I was at the barber the other day and while waiting my turn, the barber was cutting the hair of a man who was talking continuously. And the man was saying incredibly uninteresting things. So I decided to put on my headphones.
But then I realized that I’d be listening to something and inevitably Val (my awesome old Italian barber) would call my name when it was my turn and I wouldn’t hear him. He’d say my name again and then perhaps motion to me with his hand, which would perhaps startle me. And I didn't want that to happen.
So I looked on the table next to me and decided to pick up the comics—the “funny pages.” Out of 40 or so comics in the LA Times, there were about 3 that were funny and about 8 that were mildly amusing—leaving about 29 that were not funny. Really, LA Times? It always astounds me how many unfunny comic strips make it into major newspapers and land a recurring gig that lasts years. Is it that there’s a shortage of funny people trying to write comics? Or is it that newspapers want recurring strips (so fans will make a point of buying the paper for their favorites?) and the comics who get these secure gigs can take the job for granted and end up just doing a half-assed job? Is having a recurring comic in national newspapers a dream for a comic? Or is it a B-list dream, where they’d much rather be writing or illustrating for a TV show or something else if they could? Is that why the funny pages aren’t funny? Are the people who write for them spending the majority of their time trying to further their career elsewhere? In any case, Non Sequitur made me laugh.
So I’m sitting there reading all of these subpar comic strips when I hear the uninteresting guy say something about “Generation X.” I’ve heard a lot of people say something about Generation X before but it was in this state of severe boredom that it gave me pause.
Exactly what years constitute Generation X? Why is it called Generation X? Which generation am I? I was pretty sure Generation X people were older than me but I wasn’t positive.
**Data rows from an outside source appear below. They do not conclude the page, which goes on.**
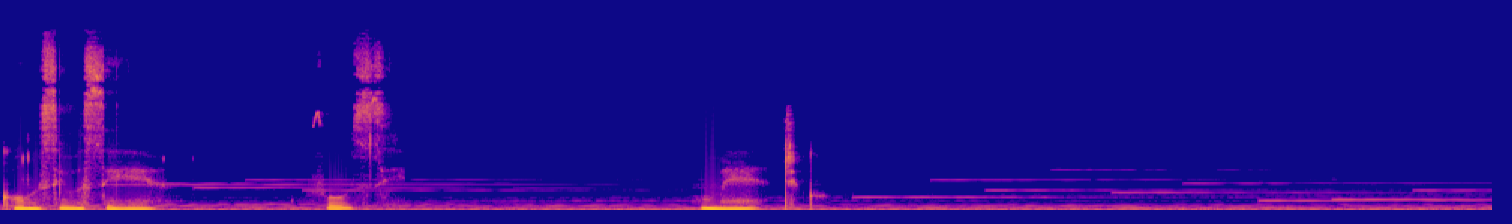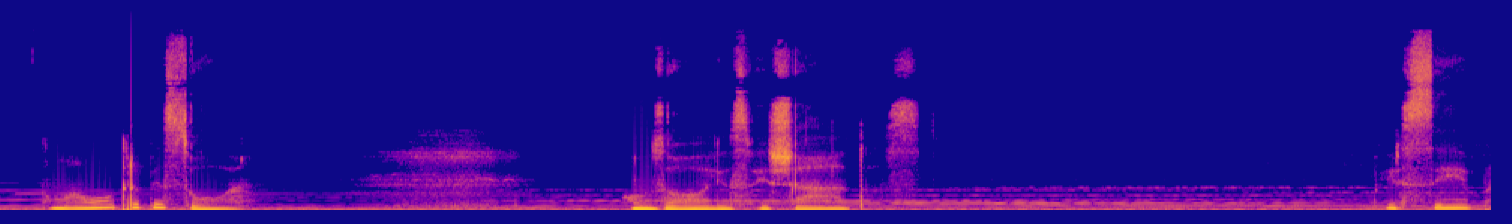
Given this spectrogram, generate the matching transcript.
Como se você fosse um médico. Uma outra pessoa com os olhos fechados. Perceba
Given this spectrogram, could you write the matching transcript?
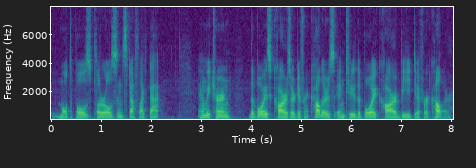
multiples, plurals, and stuff like that. And we turn the boys' cars are different colors into the boy car be differ color.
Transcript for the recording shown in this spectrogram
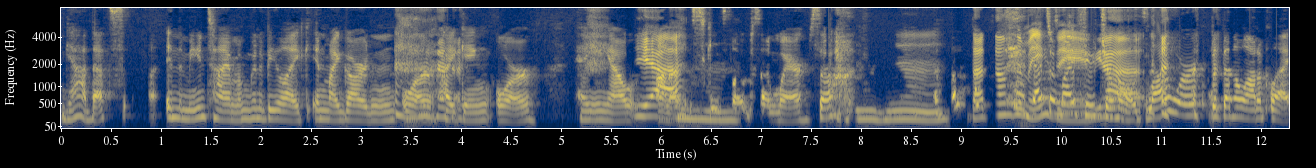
yeah, that's in the meantime, I'm going to be like in my garden or hiking or hanging out yeah. on a ski slope somewhere. So mm-hmm. that sounds amazing. That's what my future yeah. holds. A lot of work, but then a lot of play.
The only other generation I had heard of was the Baby Boomers.
So when I got home, I googled around and found this.
I found this thoroughly interesting. Some thoughts:
-The Lost Generation (currently ages 108 – 125) is mad old.
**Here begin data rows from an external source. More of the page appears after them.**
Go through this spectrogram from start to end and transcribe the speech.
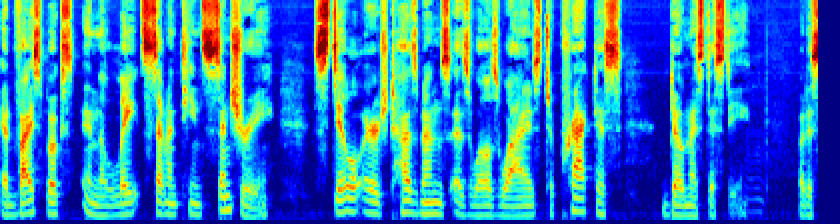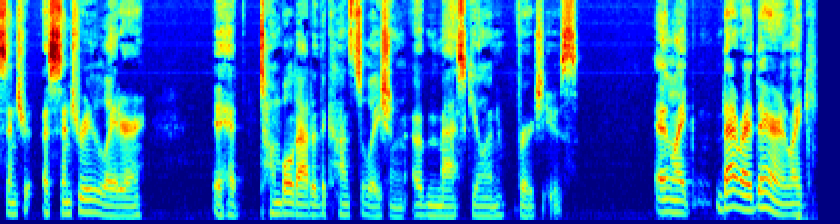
Advice books in the late 17th century still urged husbands as well as wives to practice domesticity, but a century, a century later, it had tumbled out of the constellation of masculine virtues. And like that right there, like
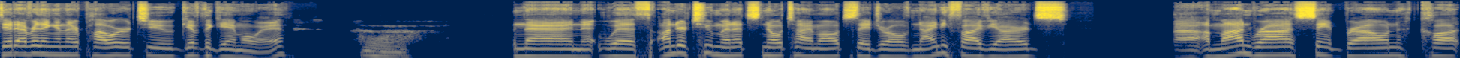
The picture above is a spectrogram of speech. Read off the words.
did everything in their power to give the game away. Uh, And then with under 2 minutes, no timeouts, they drove 95 yards. Uh, Amon Ra St. Brown caught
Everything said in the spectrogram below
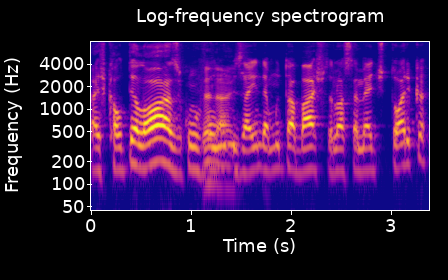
mais cautelosa, com Verdade. volumes ainda muito abaixo da nossa média histórica,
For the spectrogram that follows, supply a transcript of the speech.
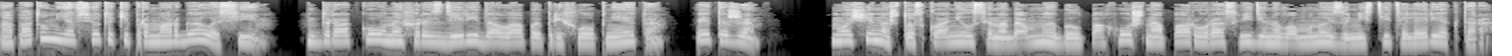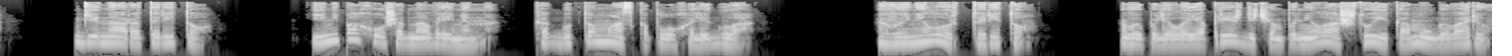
А потом я все таки проморгалась и... Дракон их раздери до лапы прихлопни это. Это же... Мужчина, что склонился надо мной, был похож на пару раз виденного мной заместителя ректора — Генара Тарито. И не похож одновременно, как будто маска плохо легла. «Вы не лорд Тарито», — выпалила я прежде, чем поняла, что и кому говорю.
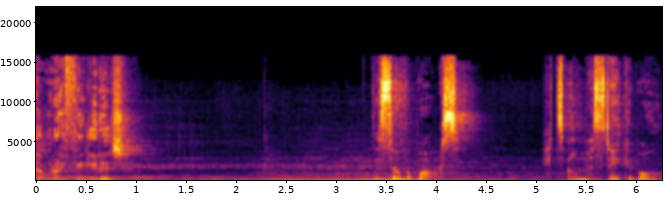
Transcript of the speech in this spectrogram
That what I think it is? The silver box. It's unmistakable.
-The G.I. Generation (currently 84 - 107) is a very unique one. They lived through the Depression and World War II, and when the war ended they all got married, settled down, and had kids at the same exact time (hence the Baby Boomers). Now they’re all ridiculously thrifty and they’re obsessed with financial security. And they’re horrible tippers.
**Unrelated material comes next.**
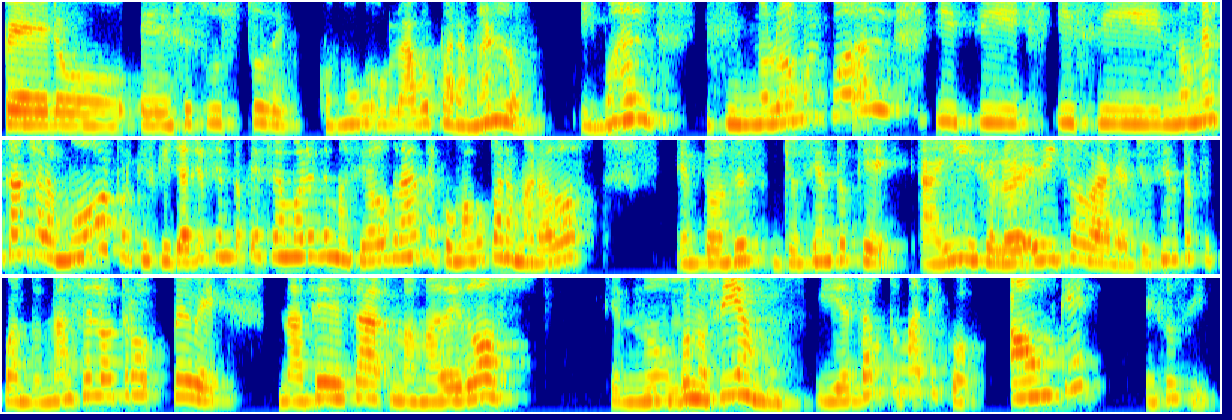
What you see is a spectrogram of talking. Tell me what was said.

-The Silent Generation (currently 67 – 83) is mad random. Does it suck to be part of a random generation?
-The Baby Boomers (currently 55 – 66) are by far the most discussed generation, in part because of all their shenanigans in the 60’s. The Forrest Gump generation. My parents and everyone I know’s parents are Baby Boomers. Given that, shouldn’t I be part of another especially large, concentrated generation of kids? Grandbaby Boomers? For all I know that’s the case, but I’ve never really heard anyone say that.
-Generation Jones (currently 43 – 54) is ridiculously random, except for the fact that Obama is a member.
-Generation X (29 – 42), as it turns out, goes (at least in this account) from 1964 – 1979. Also a little random, right? They were teenagers in the 80’s and early 90’s. I’m sorry, but I’m not impressed.
-Then I was shocked to see something called “Cold Y Generation,” whose members were born in 1981 and 1982 (current 26 and 27-year-olds). What? I’m part of a 2-year generation? All the other generations are between 10 – 20 years long and mine is 2?? I read on further.
-Generation Y people are currently 11 – 28, which also includes me. Generation Y is, at the moment, defined by technology. They grew up with cell phones, laptops, digital cameras, AIM, Facebook and TiVo.
-They cap it off with Generation Z (currently 11 and under), proving that either they officially threw in the towel with creative generation names or that it’s just too hard to really define a generation until a few decades have passed.
So back to this weird, surprising “Cold Y Generation.” After thinking about it for a bit, I began to understand the reasoning. Like a lot of other people, those born in ’81 and ’82 happen to be in between two major generations. In most cases, generation beginning and end dates are pretty vague and loosely defined. But in this case, Cold Y Generation people nicked both the end of an abruptly ending Cold War Era and the beginning of an abrupt technology explosion.
Basically, current 26 and 27 year olds are just old enough to clearly remember a time before personal computers, before cell phones, before CD’s, and before the Cold War ended. On the other hand, they’re just young enough that they were in college when things like AIM and Facebook got big, and they are fully in tune with the online social world that current teenagers live in.
Am I being my-age-centric? Perhaps. Am I justified in doing so because the article gave me my own tiny generation? Yes indeed.
Oh, and the rhyme puzzle. Someone suggested “POOH SCREW FLU.” This seems legit to me since pooh is in the dictionary. Mine was “SKI THREE QUAY.” (Quay is pronounced “key.”) I originally had PRIX instead of SKI but the dictionary seems to think Prix is a proper noun.